How Should We Insure Longevity Risk in Pensions and Social Security?
As baby boomers approach retirement, individuals and policymakers are increasingly concerned about retirement income security. Thanks to dramatic advances in life expectancy over the last century, today’s typical 65–year old man and woman can expect, on average, to live to ages 81 and 85 respectively. Perhaps even more impressive, over 17 percent of 65–year old men and over 31 percent of 65–year old women are expected to live to age 90 or beyond. Most people would agree with President Clinton that increasing life expectancy is "something wonderful." However, uncertainty about length of life carries the risk that individuals may outlive their resources and be forced to substantially reduce their living standards at advanced ages.

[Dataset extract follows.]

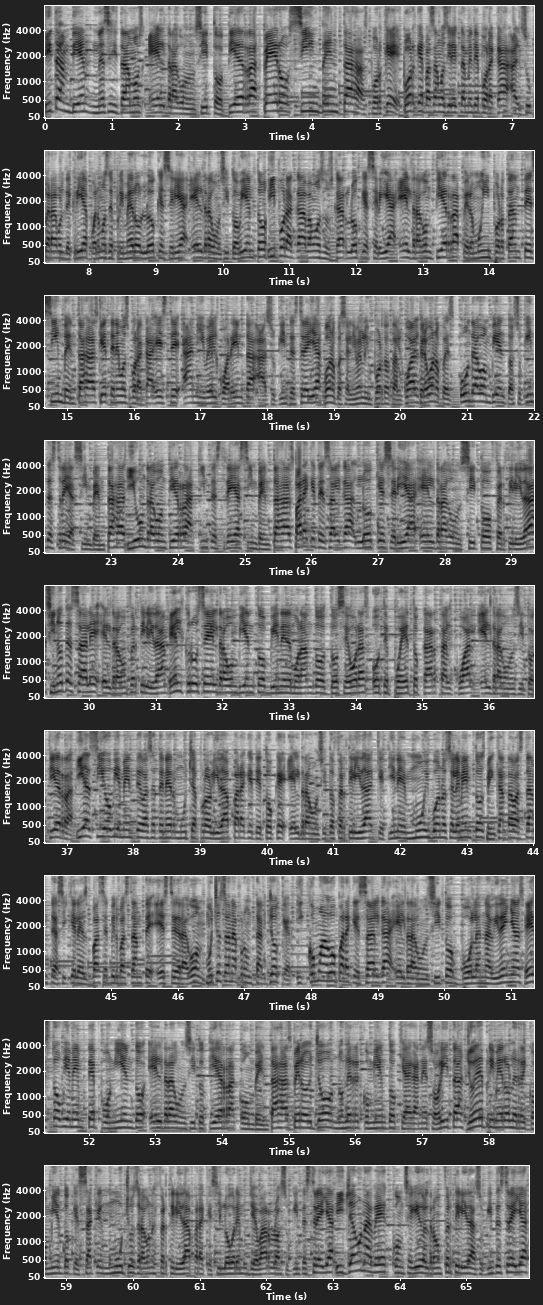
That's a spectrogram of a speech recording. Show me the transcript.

Fortunately, financial products exist that allow individuals to protect themselves from this risk. In particular, a life annuity is an insurance product that pays out a periodic (e.g., monthly) sum of income that lasts for life, in exchange for an up–front premium charge. The primary appeal of the life annuity is that it offers retirees the opportunity to insure against the risk of outliving their assets by exchanging these assets for a lifelong stream of guaranteed income.
In the United States, the two primary sources of life annuities for most retirees are the Social Security system and employer–provided, defined benefit (DB) pension plans. The first and most important of these, the Social Security system, is facing significant future imbalances that have led to numerous proposals for reform, including supplementing or partially replacing the existing system with an individual accounts program. The second of these sources, employer–provided pensions, is undergoing a dramatic shift towards defined contribution (DC) plans, in which over 70 percent of participants are not even offered a life annuity as a payout option. As the U.S. retirement landscape shifts to one that places more emphasis on self–directed accounts, it is important to consider the impact of these changes on retirees’ ability to adequately protect against the risk of outliving their resources.